“Our research shows that differences between master trusts in their investment strategy and resultant investment outcomes can be literally hundreds of times more important in determining the size of members’ pension pots.” – Nigel Dunn, LCP
The investment strategies being pursued by differing workplace pension providers (whether the default is measured for a contract or master trust solution) is at last being recognised for what it is – the key determinant for people’s outcomes when saving through auto-enrolment.
In light of these findings, Dunn said those selecting a master trust should pay attention to investment returns and not just fixate on small charge differences.
But of course this means not just understanding how funds have “performed” but understanding why. The concept of “fund performance” is understood by investment professionals but is a mystery to the majority of savers who still see the growth they have in their savings as primarily to do with contributions and then to the rate of interest they have received.
The question “what’s the interest I get on my savings” sits uncomfortably with investment consultants who like to explain return in a complicated way. But of course the “interest” people get on their money is how they explain to each other why one pot has done better than another.
The complication comes because everyone’s return is unique to them, depending on the timing and incidence of their contributions as well as how and when charges have been taken. It also depends on the competence of the investment administrators, the spreads paid on fund switches (especially in lifestyle programs). All of these complicated things are too much for most people to take in , collectively they can be called “performance attribution” but analysing them is why we have trustees, IGCs and GAAs, it is not the job of individuals to work out whether they have had value for their money, it is the job of the people who look after their money.
I have said it many times, but until we have a system that allows individuals to compare the return they have got (technically their internal rate of return) with the return others have got (the average rate of return), all this talk of “performance” is nonsense to the ordinary saver.

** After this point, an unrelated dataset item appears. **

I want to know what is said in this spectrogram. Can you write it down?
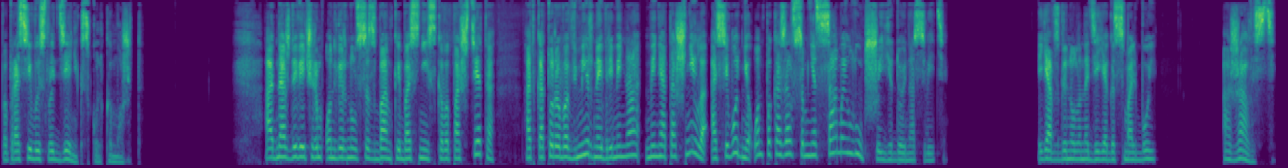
Попроси выслать денег, сколько может. Однажды вечером он вернулся с банкой боснийского паштета — от которого в мирные времена меня тошнило, а сегодня он показался мне самой лучшей едой на свете. Я взглянула на Диего с мольбой о жалости,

But comparing Legal & General’s poorly performing MAF default with Aegon’s supercharged Lifepath default is not something that anyone within the IGCs or master trusts is particularly keen to do. Why?
I suspect the answer is that it is much easier to talk of value for money as a “member experience” than as a “member outcome”, the member experience can be measured in ways that suit each provider and do not hold the provider accountable for poor performance -or indeed hold the IGCs and Trustees to account for something that they feel is beyond their control.
So let’s ask the question – is the return members receive on their money something that providers and fiduciaries should be held responsible. Should it be “their risk” as well as the member or policyholder’s risk?
As Stephanie Hawthorne’s article in Pension Expert says,
There is a wide difference between approaches, with master trusts such as Aon, LifeSight and Aegon that have allocated around 100 per cent to equities in the early years before retirement benefiting the most due to strong performance in the equity markets over the past five years.
So what made L&G and Aviva and Standard Life, who loaded up their defaults with diversified strategies (which haven’t paid off) do it? And why aren’t savers in their defaults being told what has happened to their money and why?
I think the answer is fairly obvious. The reason why insurers run workplace pensions is for fees that can be taken regardless of the outcomes of the funds. It really is a one way bet where the saver pays whether he’s done well or ill.
But that may be changing, The DWP has decided to take back the value for money agenda and put member outcomes first. That could mean that VFM becomes the meaningful item of information that it should be. It will mean that workplace pensions that have underperformed are shown to have delivered poor value for money and it could lead to some having to hand on the baton to better managed workplace pensions.
It could mean employers paying more interest in the pensions they are participating in and it could mean employees (or groups of employees) taking action where they feel their interests are not being considered by employers or providers.
This is what is happening in Australia where it’s a function of increasing balances in people’s Super accounts.
It is still some way away in the UK, but with the help of firms like LCP and AgeWage, picking a workplace pension should in time become less of a lottery and more of a game of skill.